● Exercise requirements
Each entry should be set down exactly as written, except for any picture it holds.

● Dataset entries
▬▬▬▬▬▬
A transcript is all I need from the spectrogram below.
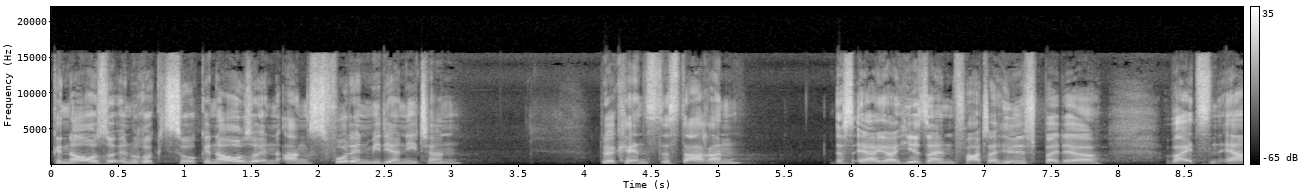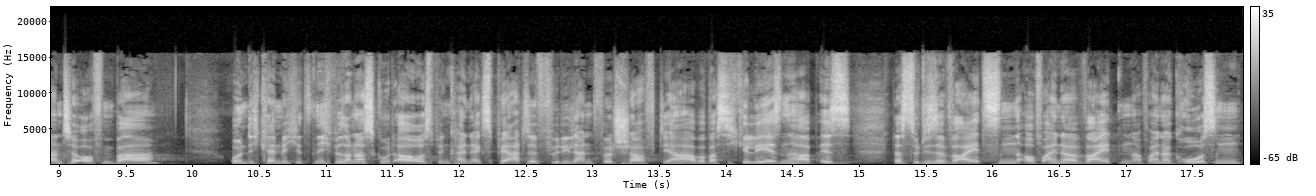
genauso in Rückzug, genauso in Angst vor den Midianitern. Du erkennst es daran, dass er ja hier seinem Vater hilft bei der Weizenernte offenbar. Und ich kenne mich jetzt nicht besonders gut aus, bin kein Experte für die Landwirtschaft, ja, aber was ich gelesen habe, ist, dass du diese Weizen auf einer weiten, auf einer großen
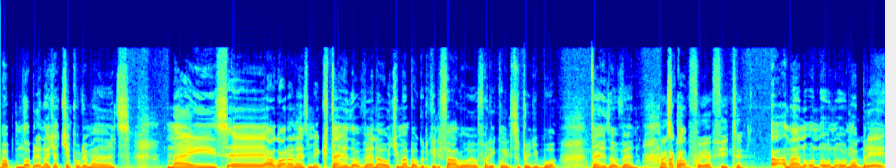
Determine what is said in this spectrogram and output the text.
Mas o Nobre nós já tinha problema antes. Mas é, agora nós meio que tá resolvendo. A última bagulho que ele falou, eu falei com ele super de boa, tá resolvendo. Mas qual Acab- que foi a fita? Ah, mano, o, o, o Nobre,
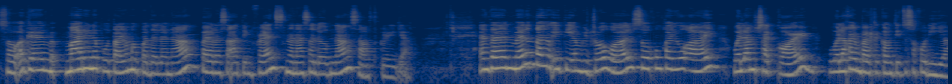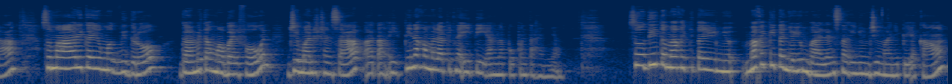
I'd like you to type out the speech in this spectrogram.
So again, maaari na po tayong magpadala ng pera sa ating friends na nasa loob ng South Korea. And then, meron tayong ATM withdrawal. So, kung kayo ay walang check card, wala kayong bank account dito sa Korea, so maaari kayong mag-withdraw gamit ang mobile phone, GMoney Transapp, at ang pinakamalapit na ATM na pupuntahan nyo. So, dito makikita nyo, makikita nyo yung balance ng inyong GMoney Pay account.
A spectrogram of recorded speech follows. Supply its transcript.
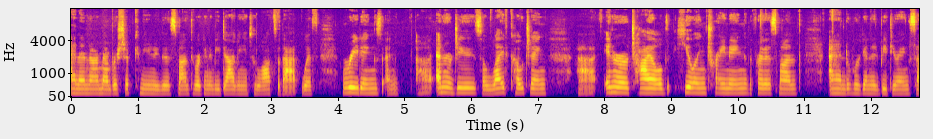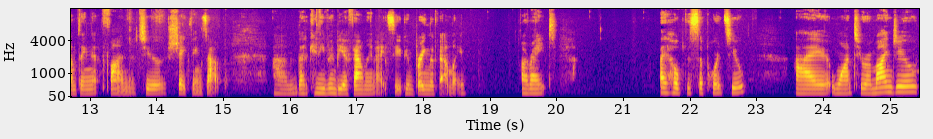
And in our membership community this month, we're going to be diving into lots of that with readings and uh, energy, so life coaching, uh, inner child healing training for this month, and we're going to be doing something fun to shake things up. Um, that can even be a family night, so you can bring the family. All right. I hope this supports you. I want to remind you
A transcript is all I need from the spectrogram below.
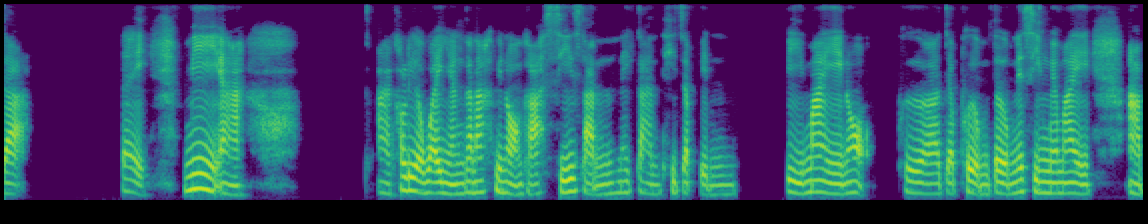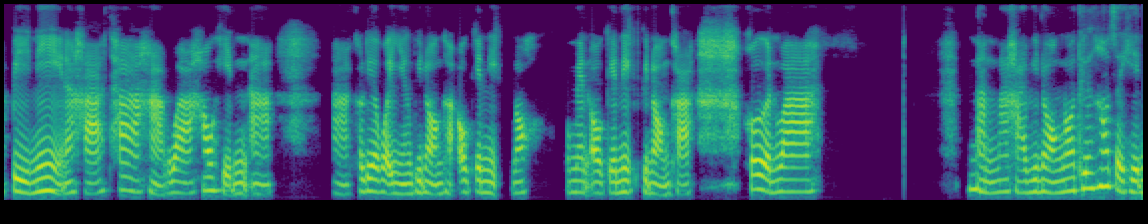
จะได้มีอ่าอ่าเขาเรียกว่าอหยังกันนะพี่น้องคะสีสันในการที่จะเป็นปีใหม่เนาะเพื่อจะเพิ่มเติมในสิ่งใหม่ ๆ อ่าปีนี้นะคะ ถ้าหากว่าเฮาเห็นอ่าอ่าเขาเรียกว่าอหยังพี่น้องคะออร์แกนิกเนาะโมเมนออร์แกนิกพี่น้องคะเขาเอ่นว่า นั่นนะคะพี่น้องเนาะถึงเฮาจะเห็น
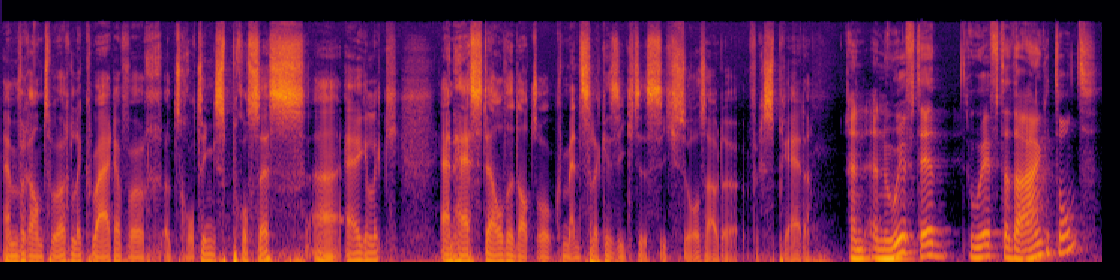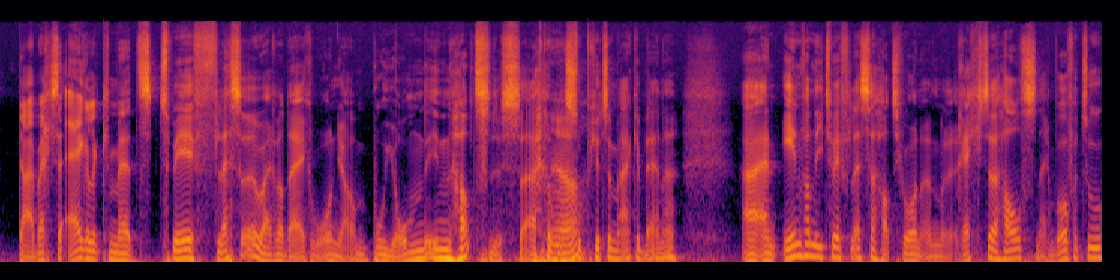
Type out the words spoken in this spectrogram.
en verantwoordelijk waren voor het rottingsproces uh, eigenlijk. En hij stelde dat ook menselijke ziektes zich zo zouden verspreiden. En, en hoe, heeft hij, hoe heeft hij dat aangetoond? Ja, hij werkte eigenlijk met twee flessen waar dat hij gewoon ja, een bouillon in had. Dus uh, om een soepje te maken bijna. Uh, en een van die twee flessen had gewoon een rechte hals naar boven toe.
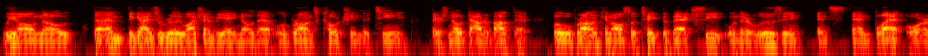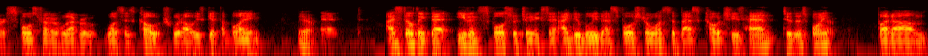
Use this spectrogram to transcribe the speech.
we all know the the guys who really watch NBA know that LeBron's coaching the team. There's no doubt about that. But LeBron can also take the back seat when they're losing, and and Blatt or Spoelstra or whoever was his coach would always get the blame. Yeah. And I still think that even Spoelstra, to an extent, I do believe that Spoelstra was the best coach he's had to this point. Yeah. But um,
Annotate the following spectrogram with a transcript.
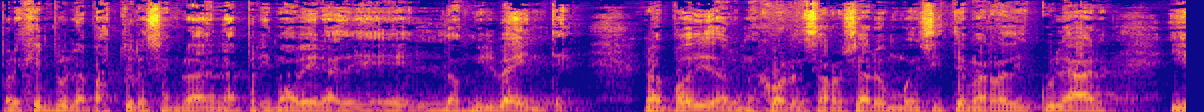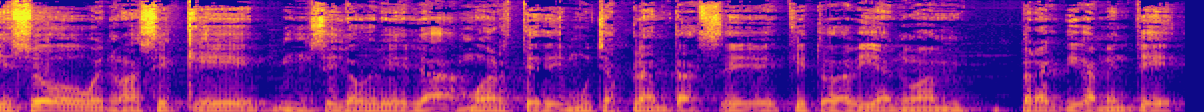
por ejemplo, una pastura sembrada en la primavera del 2020. No ha podido a lo mejor desarrollar un buen sistema radicular y eso, bueno, hace que mm, se logre la muerte de muchas plantas eh, que todavía no han prácticamente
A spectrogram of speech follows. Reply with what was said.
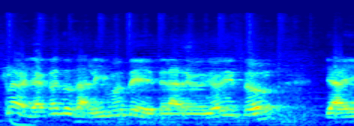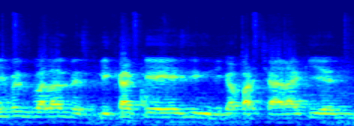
Claro, ya cuando salimos de, de la reunión y todo, ya ahí pues Balas me explica qué significa parchar aquí en,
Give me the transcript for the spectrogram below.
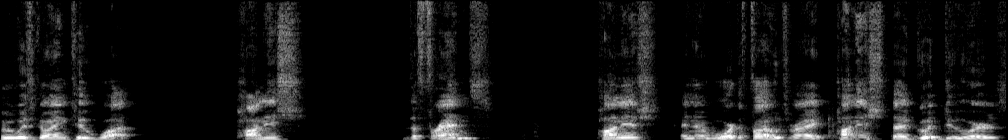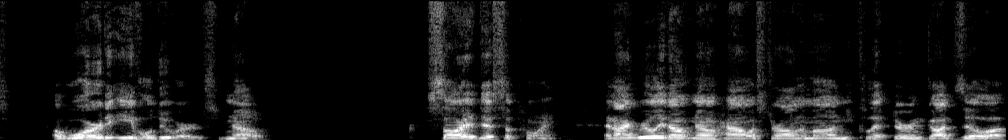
who was going to what? Punish the friends? Punish and award the foes, right? Punish the good doers, award the evildoers. No. Sorry to disappoint. And I really don't know how Astronomon, Ecliptor, and Godzilla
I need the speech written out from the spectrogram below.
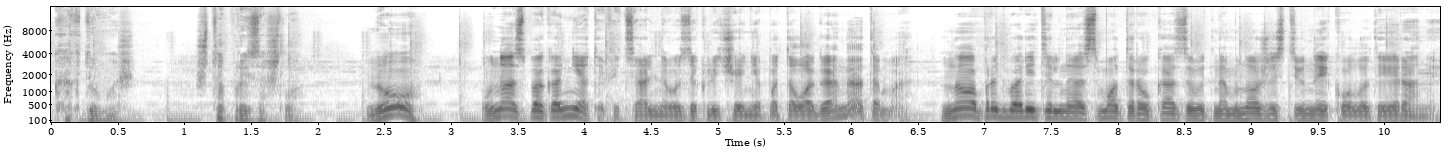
Как думаешь, что произошло? Ну, у нас пока нет официального заключения патологоанатома, но предварительный осмотр указывает на множественные колотые раны.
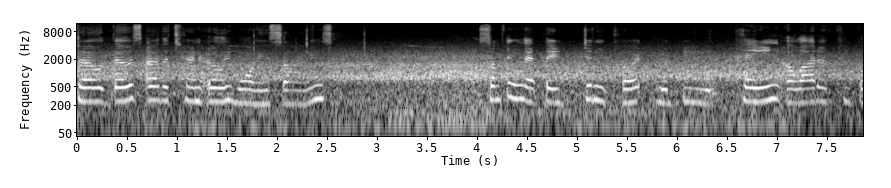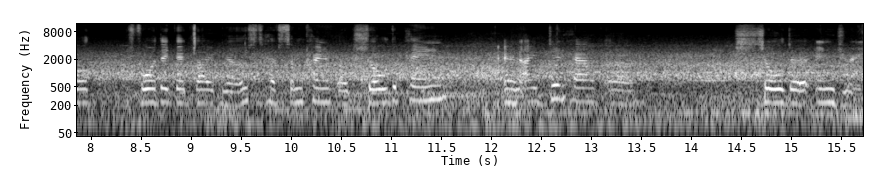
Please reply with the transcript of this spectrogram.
So those are the 10 early warning signs. Something that they didn't put would be pain. A lot of people, before they get diagnosed, have some kind of like shoulder pain. And I did have a shoulder injury.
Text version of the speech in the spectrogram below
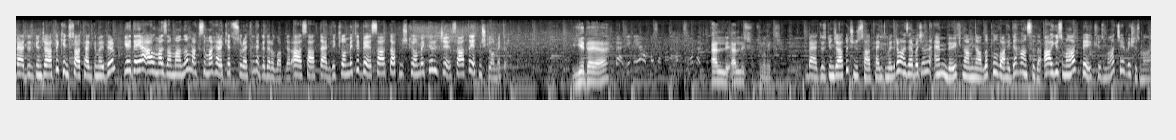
Bəli, düzgün cavabdır. İkinci sual təqdim edirəm. YDyə alma zamanı maksimal hərəkət sürəti nə qədər ola bilər? A. Saatda 50 km, B. Saatda 60 km, C. Saatda 70 km. Yedəyə Bəli, YDyə alma zamanı maksimal hərəkət 50 50 kilometr. Bəli, düzgün cavabdır. Üçüncü sual təqdim edirəm. Azərbaycanın ən böyük nominallı pul vahidi hansıdır? A 100 manat, B 200 manat, C 500 manat.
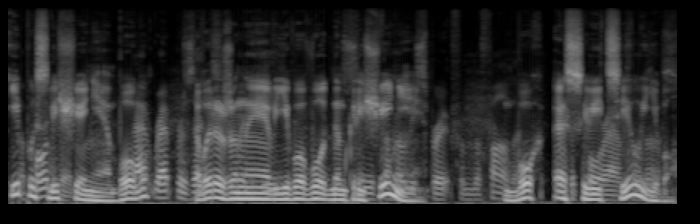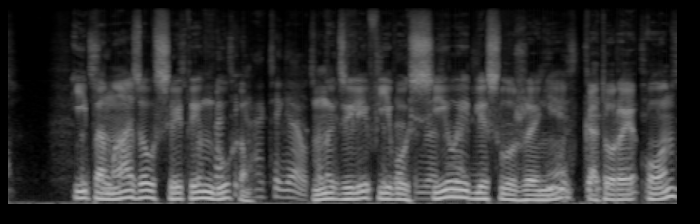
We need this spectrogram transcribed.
и посвящение Богу, выраженное в его водном крещении, Бог осветил его и помазал Святым Духом, наделив его силой для служения, которое он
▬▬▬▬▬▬
● Response for this exercise
A transcript is all I need from the spectrogram below.
genauso in Rückzug, genauso in Angst vor den Midianitern. Du erkennst es daran, dass er ja hier seinem Vater hilft bei der Weizenernte offenbar. Und ich kenne mich jetzt nicht besonders gut aus, bin kein Experte für die Landwirtschaft, ja, aber was ich gelesen habe, ist, dass du diese Weizen auf einer weiten, auf einer großen
Determine what is said in this spectrogram and output the text.
Mas o Nobre nós já tinha problema antes. Mas é, agora nós meio que tá resolvendo. A última bagulho que ele falou, eu falei com ele super de boa, tá resolvendo. Mas qual Acab- que foi a fita? Ah, mano, o, o, o Nobre,
I'd like you to type out the speech in this spectrogram.
So again, maaari na po tayong magpadala ng pera sa ating friends na nasa loob ng South Korea. And then, meron tayong ATM withdrawal. So, kung kayo ay walang check card, wala kayong bank account dito sa Korea, so maaari kayong mag-withdraw gamit ang mobile phone, GMoney Transapp, at ang pinakamalapit na ATM na pupuntahan nyo. So, dito makikita nyo, makikita nyo yung balance ng inyong GMoney Pay account.
A spectrogram of recorded speech follows. Supply its transcript.
And in our membership community this month, we're going to be diving into lots of that with readings and uh, energy, so life coaching, uh, inner child healing training for this month, and we're going to be doing something fun to shake things up. Um, that can even be a family night, so you can bring the family. All right. I hope this supports you. I want to remind you
A transcript is all I need from the spectrogram below.
จะได้มีอ่าอ่าเขาเรียกว่าอหยังกันนะพี่น้องคะสีสันในการที่จะเป็นปีใหม่เนาะเพื่อจะเพิ่มเติมในสิ่งใหม่ ๆ อ่าปีนี้นะคะ ถ้าหากว่าเฮาเห็นอ่าอ่าเขาเรียกว่าอหยังพี่น้องคะออร์แกนิกเนาะโมเมนออร์แกนิกพี่น้องคะเขาเอ่นว่า นั่นนะคะพี่น้องเนาะถึงเฮาจะเห็น
Type out the words spoken in this spectrogram.
en verantwoordelijk waren voor het rottingsproces uh, eigenlijk. En hij stelde dat ook menselijke ziektes zich zo zouden verspreiden. En, en hoe, heeft hij, hoe heeft hij dat aangetoond? Ja, hij werkte eigenlijk met twee flessen waar dat hij gewoon ja, een bouillon in had. Dus uh, om een soepje te maken bijna. Uh, en een van die twee flessen had gewoon een rechte hals naar boven toe.
Use this spectrogram to transcribe the speech.
we all know the the guys who really watch NBA know that LeBron's coaching the team. There's no doubt about that. But LeBron can also take the back seat when they're losing, and and Blatt or Spoelstra or whoever was his coach would always get the blame. Yeah. And I still think that even Spoelstra, to an extent, I do believe that Spoelstra was the best coach he's had to this point. Yeah. But um,
Annotate the following spectrogram with a transcript.
por ejemplo, una pastura sembrada en la primavera del 2020. No ha podido a lo mejor desarrollar un buen sistema radicular y eso, bueno, hace que mm, se logre la muerte de muchas plantas eh, que todavía no han prácticamente
A spectrogram of speech follows. Reply with what was said.
Claro, ya cuando salimos de, de la reunión y todo, ya ahí pues Balas me explica qué significa parchar aquí en,
Give me the transcript for the spectrogram below.
who was going to what? Punish the friends? Punish and award the foes, right? Punish the good doers, award the evildoers. No. Sorry to disappoint. And I really don't know how Astronomon, Ecliptor, and Godzilla
I need the speech written out from the spectrogram below.
Как думаешь, что произошло? Ну, у нас пока нет официального заключения патологоанатома, но предварительный осмотр указывает на множественные колотые раны.
Please reply with the transcript of this spectrogram.
So those are the 10 early warning signs. Something that they didn't put would be pain. A lot of people, before they get diagnosed, have some kind of like shoulder pain. And I did have a shoulder injury.
Text version of the speech in the spectrogram below
Bəli, düzgün cavabdır. İkinci sual təqdim edirəm. YDyə alma zamanı maksimal hərəkət sürəti nə qədər ola bilər? A. Saatda 50 km, B. Saatda 60 km, C. Saatda 70 km. Yedəyə Bəli, YDyə alma zamanı maksimal hərəkət 50 50 kilometr. Bəli, düzgün cavabdır. Üçüncü sual təqdim edirəm. Azərbaycanın ən böyük nominallı pul vahidi hansıdır? A 100 manat, B 200 manat, C 500 manat.
We need this spectrogram transcribed.
и посвящение Богу, выраженное в его водном крещении, Бог осветил его и помазал Святым Духом, наделив его силой для служения, которое он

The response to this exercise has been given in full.